How to complete this task = Output only the lines of the entries that follow, starting at the one with "Put what is" and running down to the one with "Recognized words (source: spectrogram", both included and unchanged.

**** Information supplied ****

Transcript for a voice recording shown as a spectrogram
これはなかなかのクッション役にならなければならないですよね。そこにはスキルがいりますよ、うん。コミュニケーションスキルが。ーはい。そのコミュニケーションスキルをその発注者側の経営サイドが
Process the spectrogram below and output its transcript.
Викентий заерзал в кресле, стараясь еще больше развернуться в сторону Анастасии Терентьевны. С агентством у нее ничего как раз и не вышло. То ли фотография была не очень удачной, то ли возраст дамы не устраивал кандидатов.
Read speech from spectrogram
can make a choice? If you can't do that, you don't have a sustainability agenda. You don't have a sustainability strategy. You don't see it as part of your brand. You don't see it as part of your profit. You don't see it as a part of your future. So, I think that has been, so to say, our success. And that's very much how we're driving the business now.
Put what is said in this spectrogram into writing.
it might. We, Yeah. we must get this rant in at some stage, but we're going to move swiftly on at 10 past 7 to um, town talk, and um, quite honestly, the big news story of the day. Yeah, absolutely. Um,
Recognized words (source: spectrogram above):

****
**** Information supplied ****

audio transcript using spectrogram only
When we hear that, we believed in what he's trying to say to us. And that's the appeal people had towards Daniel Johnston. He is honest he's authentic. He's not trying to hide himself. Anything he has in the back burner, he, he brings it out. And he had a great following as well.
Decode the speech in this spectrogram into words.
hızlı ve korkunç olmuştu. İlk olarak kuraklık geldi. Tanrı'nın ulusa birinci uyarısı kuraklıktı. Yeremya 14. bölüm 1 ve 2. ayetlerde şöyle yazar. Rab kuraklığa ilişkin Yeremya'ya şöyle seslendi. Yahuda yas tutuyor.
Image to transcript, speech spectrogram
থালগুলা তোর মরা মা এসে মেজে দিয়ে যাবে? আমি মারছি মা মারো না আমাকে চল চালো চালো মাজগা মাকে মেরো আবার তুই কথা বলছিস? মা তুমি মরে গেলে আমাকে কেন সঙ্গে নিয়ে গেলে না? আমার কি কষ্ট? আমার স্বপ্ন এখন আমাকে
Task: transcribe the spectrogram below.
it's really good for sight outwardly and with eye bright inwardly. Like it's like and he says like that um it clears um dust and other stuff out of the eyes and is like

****

Output of the exercise =
Put what is said in this spectrogram into writing.
it might. We, Yeah. we must get this rant in at some stage, but we're going to move swiftly on at 10 past 7 to um, town talk, and um, quite honestly, the big news story of the day. Yeah, absolutely. Um,
Recognized words (source: spectrogram above):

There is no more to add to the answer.